◆ **Source material**:
━━━━━━

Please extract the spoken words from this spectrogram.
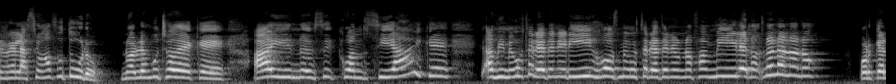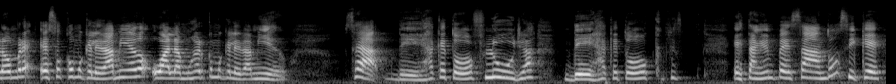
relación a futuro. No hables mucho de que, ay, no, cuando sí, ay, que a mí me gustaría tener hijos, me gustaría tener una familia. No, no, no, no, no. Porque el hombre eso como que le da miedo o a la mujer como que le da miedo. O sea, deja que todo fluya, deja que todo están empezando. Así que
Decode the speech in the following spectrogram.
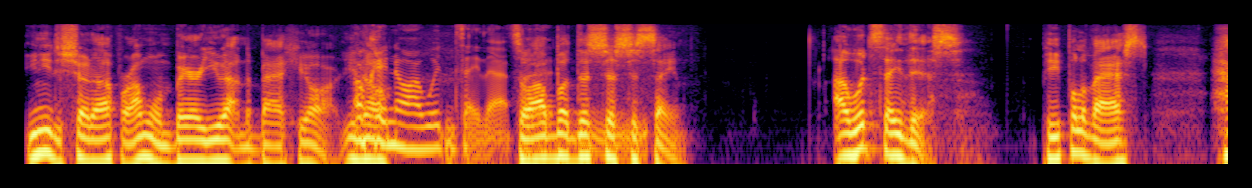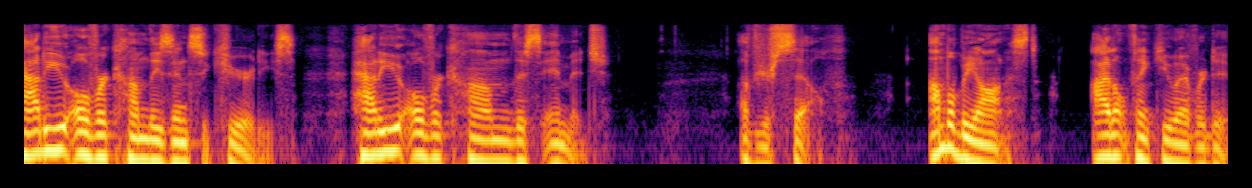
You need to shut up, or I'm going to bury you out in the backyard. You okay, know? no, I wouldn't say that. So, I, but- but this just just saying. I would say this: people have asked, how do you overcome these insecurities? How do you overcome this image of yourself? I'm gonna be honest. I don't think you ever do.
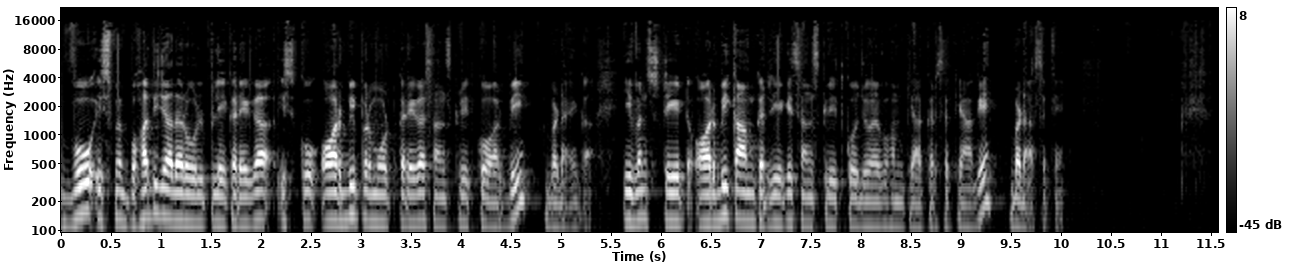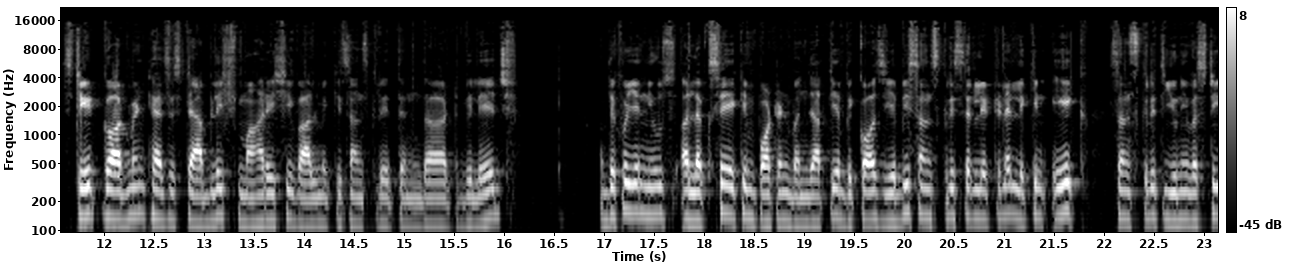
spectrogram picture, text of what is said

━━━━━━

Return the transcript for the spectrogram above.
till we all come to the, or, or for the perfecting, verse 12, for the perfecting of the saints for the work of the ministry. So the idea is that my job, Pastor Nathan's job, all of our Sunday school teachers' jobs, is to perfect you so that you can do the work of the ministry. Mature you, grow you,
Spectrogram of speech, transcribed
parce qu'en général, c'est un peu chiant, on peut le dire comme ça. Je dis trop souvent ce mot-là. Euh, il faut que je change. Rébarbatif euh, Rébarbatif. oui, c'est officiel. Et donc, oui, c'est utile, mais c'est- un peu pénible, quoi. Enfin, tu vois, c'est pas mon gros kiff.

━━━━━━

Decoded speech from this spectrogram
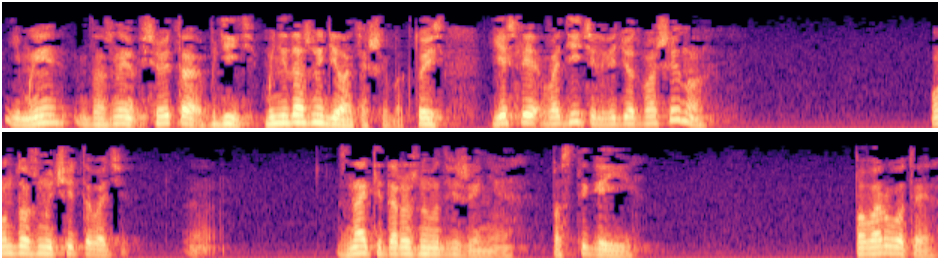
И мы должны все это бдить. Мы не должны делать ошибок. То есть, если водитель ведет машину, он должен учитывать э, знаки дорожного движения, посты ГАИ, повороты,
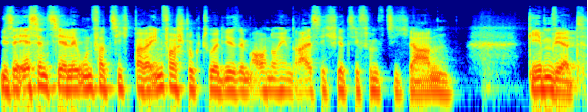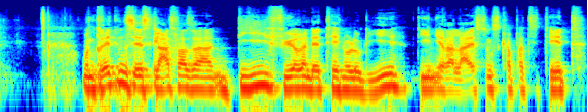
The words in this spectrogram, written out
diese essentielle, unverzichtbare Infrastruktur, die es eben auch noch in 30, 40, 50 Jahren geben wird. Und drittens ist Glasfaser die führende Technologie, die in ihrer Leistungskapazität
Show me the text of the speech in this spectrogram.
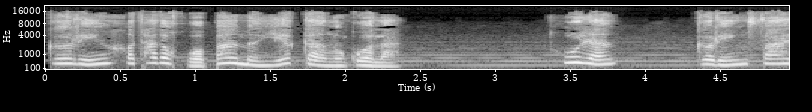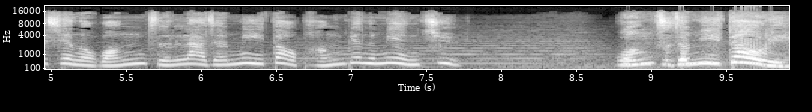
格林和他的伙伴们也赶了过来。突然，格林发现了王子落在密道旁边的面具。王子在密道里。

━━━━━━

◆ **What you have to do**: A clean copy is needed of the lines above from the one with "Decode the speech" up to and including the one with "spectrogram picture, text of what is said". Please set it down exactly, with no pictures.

◆ **Solution for this problem**:
Decode the speech in the following spectrogram.
You need to shut up, or I'm going to bury you out in the backyard. You okay, know? no, I wouldn't say that. So, I, but- but this just just saying. I would say this: people have asked, how do you overcome these insecurities? How do you overcome this image of yourself? I'm gonna be honest. I don't think you ever do.
spectrogram picture, text of what is said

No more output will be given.